Records START

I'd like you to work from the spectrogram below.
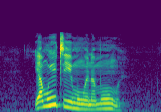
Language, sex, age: Venda, male, 28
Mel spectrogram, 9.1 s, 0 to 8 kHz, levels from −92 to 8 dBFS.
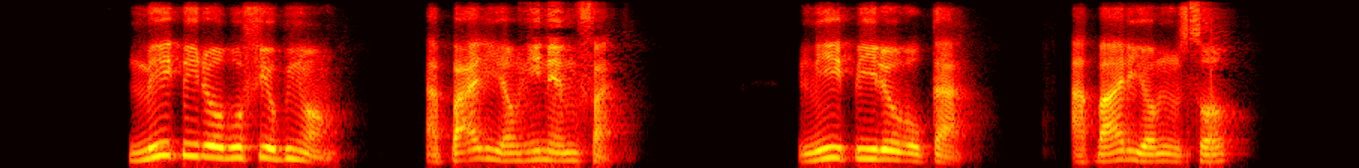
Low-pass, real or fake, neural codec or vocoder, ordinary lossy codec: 7.2 kHz; fake; codec, 24 kHz, 0.9 kbps, WavTokenizer, large speech release; Opus, 16 kbps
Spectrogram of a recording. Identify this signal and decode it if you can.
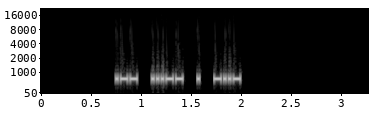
Morse code, heard as a keyed tone, about 52 wpm, spaced as for 37 wpm, 700 Hz. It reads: W3EX
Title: USA Call Signs - 4 Characters - 2x Character Spacing - 50wpm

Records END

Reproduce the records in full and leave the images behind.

[Answer space]
I'd like you to work from the spectrogram below.
Language, sex, age: Venda, male, 28
Mel spectrogram, 9.1 s, 0 to 8 kHz, levels from −92 to 8 dBFS.
Low-pass, real or fake, neural codec or vocoder, ordinary lossy codec: 7.2 kHz; fake; codec, 24 kHz, 0.9 kbps, WavTokenizer, large speech release; Opus, 16 kbps
Spectrogram of a recording. Identify this signal and decode it if you can.
Morse code, heard as a keyed tone, about 52 wpm, spaced as for 37 wpm, 700 Hz. It reads: W3EX
Title: USA Call Signs - 4 Characters - 2x Character Spacing - 50wpm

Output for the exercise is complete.